[Exercise instructions] Apart from the pictures, everything in the lines below must be printed exactly.

[Records for this exercise]
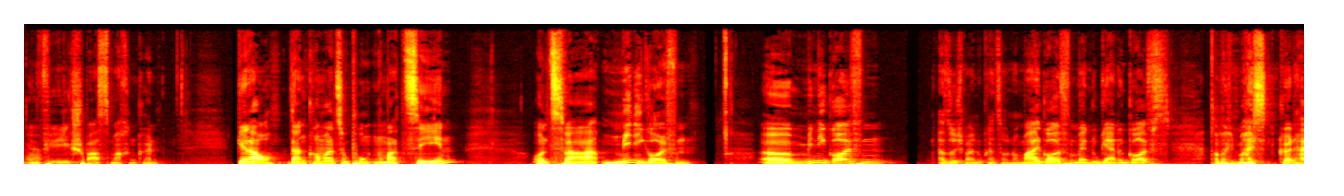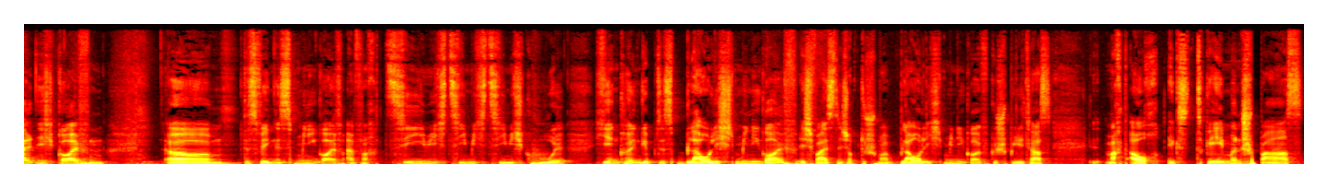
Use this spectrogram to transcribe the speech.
und viel Spaß machen können. Genau, dann kommen wir zum Punkt Nummer 10. Und zwar Minigolfen. Äh, Minigolfen, also ich meine, du kannst auch normal golfen, wenn du gerne golfst, aber die meisten können halt nicht golfen. Ähm, deswegen ist Minigolf einfach ziemlich, ziemlich, ziemlich cool. Hier in Köln gibt es Blaulicht-Minigolf. Ich weiß nicht, ob du schon mal Blaulicht-Minigolf gespielt hast. Macht auch extremen Spaß.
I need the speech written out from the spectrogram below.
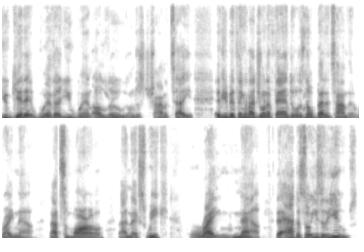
you get it whether you win or lose. I'm just trying to tell you. If you've been thinking about joining FanDuel, there's no better time than right now. Not tomorrow, not next week, right now. The app is so easy to use.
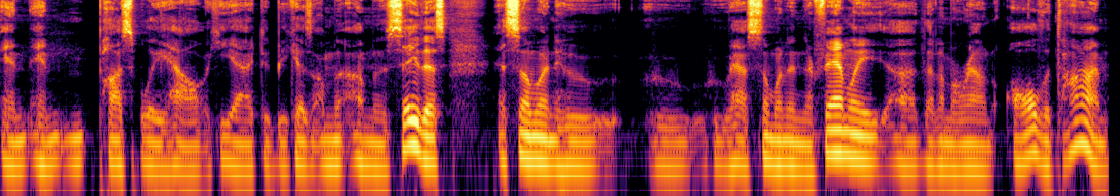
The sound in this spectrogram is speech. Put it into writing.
and, and possibly how he acted. Because I'm, I'm going to say this as someone who, who, who has someone in their family uh, that I'm around all the time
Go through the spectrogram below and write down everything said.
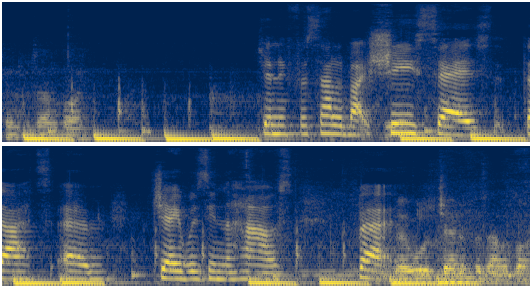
Jennifer's alibi. Jennifer Salabite, she says that um, Jay was in the house, but No, what was Jennifer's alibi?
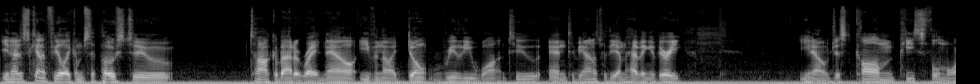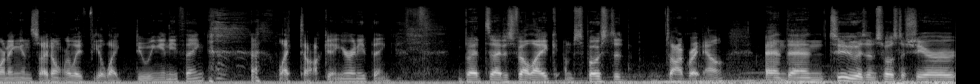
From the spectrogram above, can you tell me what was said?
you know, I just kind of feel like I'm supposed to talk about it right now, even though I don't really want to. And to be honest with you, I'm having a very, you know, just calm, peaceful morning, and so I don't really feel like doing anything, like talking or anything. But I just felt like I'm supposed to talk right now. And then two is I'm supposed to share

[Finished exercise]
Use this spectrogram to transcribe the speech.
und viel Spaß machen können. Genau, dann kommen wir zum Punkt Nummer 10. Und zwar Minigolfen. Äh, Minigolfen, also ich meine, du kannst auch normal golfen, wenn du gerne golfst, aber die meisten können halt nicht golfen. Ähm, deswegen ist Minigolf einfach ziemlich, ziemlich, ziemlich cool. Hier in Köln gibt es Blaulicht-Minigolf. Ich weiß nicht, ob du schon mal Blaulicht-Minigolf gespielt hast. Macht auch extremen Spaß.
I need the speech written out from the spectrogram below.
you get it whether you win or lose. I'm just trying to tell you. If you've been thinking about joining FanDuel, there's no better time than right now. Not tomorrow, not next week, right now. The app is so easy to use.
The sound in this spectrogram is speech. Put it into writing.
and, and possibly how he acted. Because I'm, I'm going to say this as someone who, who, who has someone in their family uh, that I'm around all the time
Go through the spectrogram below and write down everything said.
Jennifer's alibi. Jennifer Salabite, she says that um, Jay was in the house, but No, what was Jennifer's alibi?
From the spectrogram above, can you tell me what was said?
you know, I just kind of feel like I'm supposed to talk about it right now, even though I don't really want to. And to be honest with you, I'm having a very, you know, just calm, peaceful morning, and so I don't really feel like doing anything, like talking or anything. But I just felt like I'm supposed to talk right now. And then two is I'm supposed to share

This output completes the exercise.